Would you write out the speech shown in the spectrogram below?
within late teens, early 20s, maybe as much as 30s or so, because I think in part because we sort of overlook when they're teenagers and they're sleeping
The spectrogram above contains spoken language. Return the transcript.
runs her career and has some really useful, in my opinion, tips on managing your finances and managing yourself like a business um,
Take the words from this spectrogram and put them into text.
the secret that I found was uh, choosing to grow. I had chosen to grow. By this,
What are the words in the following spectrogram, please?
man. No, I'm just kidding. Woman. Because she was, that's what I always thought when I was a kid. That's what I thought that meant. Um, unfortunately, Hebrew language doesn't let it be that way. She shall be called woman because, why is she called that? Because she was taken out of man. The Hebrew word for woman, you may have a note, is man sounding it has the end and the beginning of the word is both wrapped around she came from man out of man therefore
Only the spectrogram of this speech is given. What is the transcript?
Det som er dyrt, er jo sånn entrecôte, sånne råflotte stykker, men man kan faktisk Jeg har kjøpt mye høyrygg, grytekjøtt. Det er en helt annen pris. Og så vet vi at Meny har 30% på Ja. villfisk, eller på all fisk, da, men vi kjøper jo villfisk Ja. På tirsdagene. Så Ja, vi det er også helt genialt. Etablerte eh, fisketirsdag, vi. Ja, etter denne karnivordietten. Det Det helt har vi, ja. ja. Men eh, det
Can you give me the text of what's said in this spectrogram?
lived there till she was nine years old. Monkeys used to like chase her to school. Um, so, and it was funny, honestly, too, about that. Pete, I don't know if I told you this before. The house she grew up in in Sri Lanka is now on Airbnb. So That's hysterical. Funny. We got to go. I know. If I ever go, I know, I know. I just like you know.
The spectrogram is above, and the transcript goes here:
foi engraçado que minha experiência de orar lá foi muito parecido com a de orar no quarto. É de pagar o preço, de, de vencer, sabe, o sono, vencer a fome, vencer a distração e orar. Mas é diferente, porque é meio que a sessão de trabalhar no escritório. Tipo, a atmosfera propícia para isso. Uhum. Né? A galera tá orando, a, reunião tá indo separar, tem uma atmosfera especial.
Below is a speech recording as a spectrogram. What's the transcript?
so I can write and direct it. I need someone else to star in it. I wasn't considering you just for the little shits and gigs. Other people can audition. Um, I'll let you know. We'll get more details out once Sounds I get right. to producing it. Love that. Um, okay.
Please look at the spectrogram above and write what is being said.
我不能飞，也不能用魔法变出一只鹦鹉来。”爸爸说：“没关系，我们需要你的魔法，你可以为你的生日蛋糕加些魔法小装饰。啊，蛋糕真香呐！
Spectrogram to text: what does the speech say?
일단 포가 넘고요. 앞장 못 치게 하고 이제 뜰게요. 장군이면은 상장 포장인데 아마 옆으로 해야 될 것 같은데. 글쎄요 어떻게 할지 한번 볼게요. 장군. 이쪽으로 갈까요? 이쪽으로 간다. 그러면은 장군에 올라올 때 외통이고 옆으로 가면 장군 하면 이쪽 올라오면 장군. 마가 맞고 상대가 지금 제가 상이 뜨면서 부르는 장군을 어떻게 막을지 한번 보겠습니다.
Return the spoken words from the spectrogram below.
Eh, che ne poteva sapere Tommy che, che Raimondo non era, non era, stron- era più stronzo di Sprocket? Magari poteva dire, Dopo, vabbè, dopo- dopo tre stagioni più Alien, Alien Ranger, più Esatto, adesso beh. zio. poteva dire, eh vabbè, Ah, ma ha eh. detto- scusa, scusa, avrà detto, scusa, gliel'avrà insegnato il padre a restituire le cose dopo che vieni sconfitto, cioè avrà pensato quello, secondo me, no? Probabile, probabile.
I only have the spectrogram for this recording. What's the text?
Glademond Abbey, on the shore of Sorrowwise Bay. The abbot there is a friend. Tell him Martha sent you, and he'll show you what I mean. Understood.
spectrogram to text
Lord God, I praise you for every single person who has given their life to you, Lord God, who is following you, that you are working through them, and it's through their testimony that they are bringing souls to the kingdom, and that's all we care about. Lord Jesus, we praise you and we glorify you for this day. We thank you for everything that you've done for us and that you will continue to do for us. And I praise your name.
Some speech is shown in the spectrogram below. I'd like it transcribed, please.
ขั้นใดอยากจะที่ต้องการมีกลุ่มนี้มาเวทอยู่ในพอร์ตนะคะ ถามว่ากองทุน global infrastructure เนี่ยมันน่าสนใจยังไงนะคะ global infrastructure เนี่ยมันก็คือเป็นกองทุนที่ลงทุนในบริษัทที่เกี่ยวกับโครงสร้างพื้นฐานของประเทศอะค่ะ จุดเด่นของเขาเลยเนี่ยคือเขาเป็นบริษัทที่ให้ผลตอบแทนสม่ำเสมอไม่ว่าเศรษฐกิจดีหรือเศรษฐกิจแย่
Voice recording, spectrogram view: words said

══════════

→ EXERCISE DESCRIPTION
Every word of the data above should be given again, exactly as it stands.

→ OUTPUT OF THE EXERCISE
Would you write out the speech shown in the spectrogram below?
within late teens, early 20s, maybe as much as 30s or so, because I think in part because we sort of overlook when they're teenagers and they're sleeping
The spectrogram above contains spoken language. Return the transcript.
runs her career and has some really useful, in my opinion, tips on managing your finances and managing yourself like a business um,
Take the words from this spectrogram and put them into text.
the secret that I found was uh, choosing to grow. I had chosen to grow. By this,
What are the words in the following spectrogram, please?
man. No, I'm just kidding. Woman. Because she was, that's what I always thought when I was a kid. That's what I thought that meant. Um, unfortunately, Hebrew language doesn't let it be that way. She shall be called woman because, why is she called that? Because she was taken out of man. The Hebrew word for woman, you may have a note, is man sounding it has the end and the beginning of the word is both wrapped around she came from man out of man therefore
Only the spectrogram of this speech is given. What is the transcript?
Det som er dyrt, er jo sånn entrecôte, sånne råflotte stykker, men man kan faktisk Jeg har kjøpt mye høyrygg, grytekjøtt. Det er en helt annen pris. Og så vet vi at Meny har 30% på Ja. villfisk, eller på all fisk, da, men vi kjøper jo villfisk Ja. På tirsdagene. Så Ja, vi det er også helt genialt. Etablerte eh, fisketirsdag, vi. Ja, etter denne karnivordietten. Det Det helt har vi, ja. ja. Men eh, det
Can you give me the text of what's said in this spectrogram?
lived there till she was nine years old. Monkeys used to like chase her to school. Um, so, and it was funny, honestly, too, about that. Pete, I don't know if I told you this before. The house she grew up in in Sri Lanka is now on Airbnb. So That's hysterical. Funny. We got to go. I know. If I ever go, I know, I know. I just like you know.
The spectrogram is above, and the transcript goes here:
foi engraçado que minha experiência de orar lá foi muito parecido com a de orar no quarto. É de pagar o preço, de, de vencer, sabe, o sono, vencer a fome, vencer a distração e orar. Mas é diferente, porque é meio que a sessão de trabalhar no escritório. Tipo, a atmosfera propícia para isso. Uhum. Né? A galera tá orando, a, reunião tá indo separar, tem uma atmosfera especial.
Below is a speech recording as a spectrogram. What's the transcript?
so I can write and direct it. I need someone else to star in it. I wasn't considering you just for the little shits and gigs. Other people can audition. Um, I'll let you know. We'll get more details out once Sounds I get right. to producing it. Love that. Um, okay.
Please look at the spectrogram above and write what is being said.
我不能飞，也不能用魔法变出一只鹦鹉来。”爸爸说：“没关系，我们需要你的魔法，你可以为你的生日蛋糕加些魔法小装饰。啊，蛋糕真香呐！
Spectrogram to text: what does the speech say?
일단 포가 넘고요. 앞장 못 치게 하고 이제 뜰게요. 장군이면은 상장 포장인데 아마 옆으로 해야 될 것 같은데. 글쎄요 어떻게 할지 한번 볼게요. 장군. 이쪽으로 갈까요? 이쪽으로 간다. 그러면은 장군에 올라올 때 외통이고 옆으로 가면 장군 하면 이쪽 올라오면 장군. 마가 맞고 상대가 지금 제가 상이 뜨면서 부르는 장군을 어떻게 막을지 한번 보겠습니다.
Return the spoken words from the spectrogram below.
Eh, che ne poteva sapere Tommy che, che Raimondo non era, non era, stron- era più stronzo di Sprocket? Magari poteva dire, Dopo, vabbè, dopo- dopo tre stagioni più Alien, Alien Ranger, più Esatto, adesso beh. zio. poteva dire, eh vabbè, Ah, ma ha eh. detto- scusa, scusa, avrà detto, scusa, gliel'avrà insegnato il padre a restituire le cose dopo che vieni sconfitto, cioè avrà pensato quello, secondo me, no? Probabile, probabile.
I only have the spectrogram for this recording. What's the text?
Glademond Abbey, on the shore of Sorrowwise Bay. The abbot there is a friend. Tell him Martha sent you, and he'll show you what I mean. Understood.
spectrogram to text
Lord God, I praise you for every single person who has given their life to you, Lord God, who is following you, that you are working through them, and it's through their testimony that they are bringing souls to the kingdom, and that's all we care about. Lord Jesus, we praise you and we glorify you for this day. We thank you for everything that you've done for us and that you will continue to do for us. And I praise your name.
Some speech is shown in the spectrogram below. I'd like it transcribed, please.
ขั้นใดอยากจะที่ต้องการมีกลุ่มนี้มาเวทอยู่ในพอร์ตนะคะ ถามว่ากองทุน global infrastructure เนี่ยมันน่าสนใจยังไงนะคะ global infrastructure เนี่ยมันก็คือเป็นกองทุนที่ลงทุนในบริษัทที่เกี่ยวกับโครงสร้างพื้นฐานของประเทศอะค่ะ จุดเด่นของเขาเลยเนี่ยคือเขาเป็นบริษัทที่ให้ผลตอบแทนสม่ำเสมอไม่ว่าเศรษฐกิจดีหรือเศรษฐกิจแย่
Voice recording, spectrogram view: words said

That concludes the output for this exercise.